REQUIREMENT =>
Repeat all of the records exactly, leaving out the pictures.

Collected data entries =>
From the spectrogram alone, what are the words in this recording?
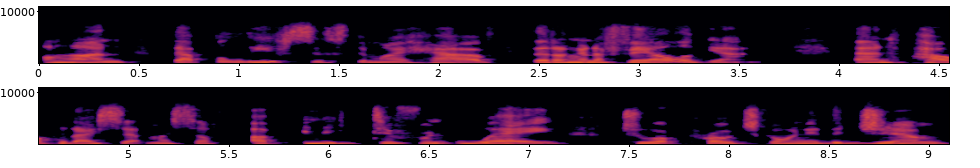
on that belief system I have that I'm going to fail again. And how could I set myself up in a different way to approach going to the gym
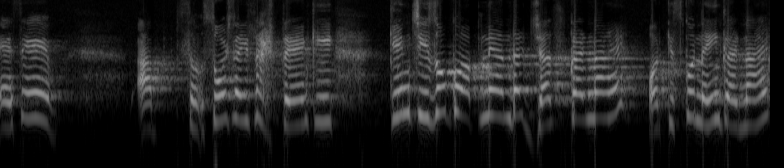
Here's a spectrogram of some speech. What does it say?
ऐसे आप सोच नहीं सकते हैं कि किन चीज़ों को अपने अंदर जज्ब करना है और किसको नहीं करना है,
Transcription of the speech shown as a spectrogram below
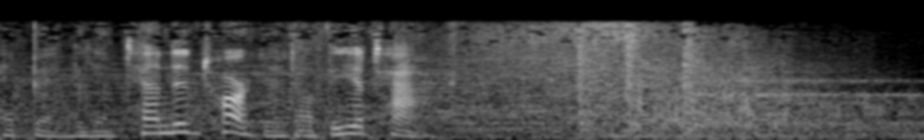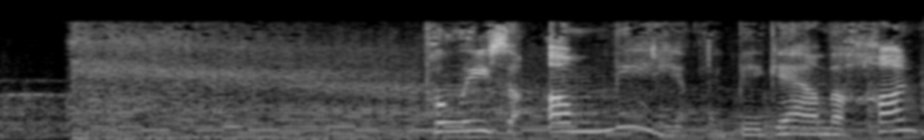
had been the intended target of the attack. Police immediately began the hunt,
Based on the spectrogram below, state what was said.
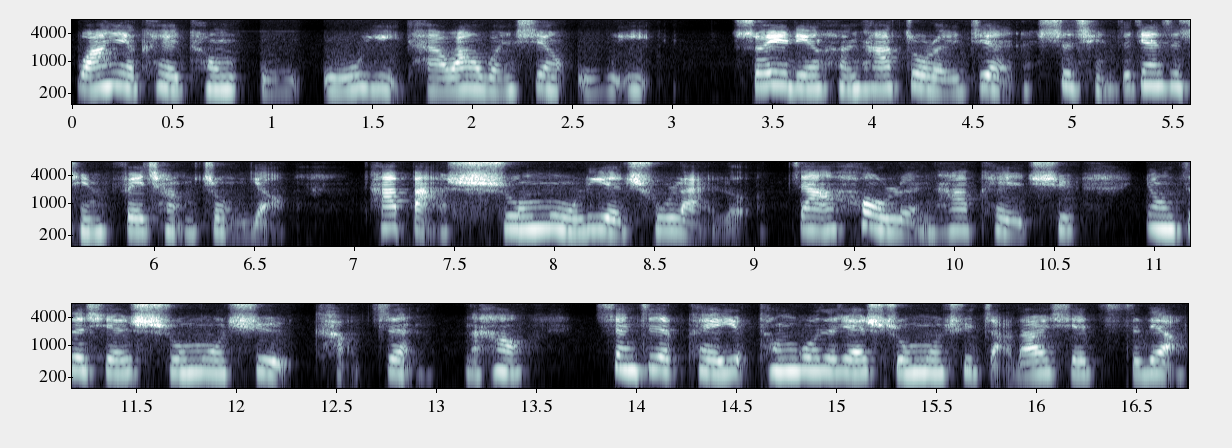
网也可以通无无矣，台湾文献无矣。所以连横他做了一件事情，这件事情非常重要，他把书目列出来了，这样后人他可以去用这些书目去考证，然后甚至可以通过这些书目去找到一些资料。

REPLY TO THE TASK =>
From the spectrogram alone, what are the words in this recording?
on that belief system I have that I'm going to fail again. And how could I set myself up in a different way to approach going to the gym
Here's a spectrogram of some speech. What does it say?
ऐसे आप सोच नहीं सकते हैं कि किन चीज़ों को अपने अंदर जज्ब करना है और किसको नहीं करना है,
Transcription of the speech shown as a spectrogram below
had been the intended target of the attack. Police immediately began the hunt,
Based on the spectrogram below, state what was said.
网也可以通无无矣，台湾文献无矣。所以连横他做了一件事情，这件事情非常重要，他把书目列出来了，这样后人他可以去用这些书目去考证，然后甚至可以通过这些书目去找到一些资料。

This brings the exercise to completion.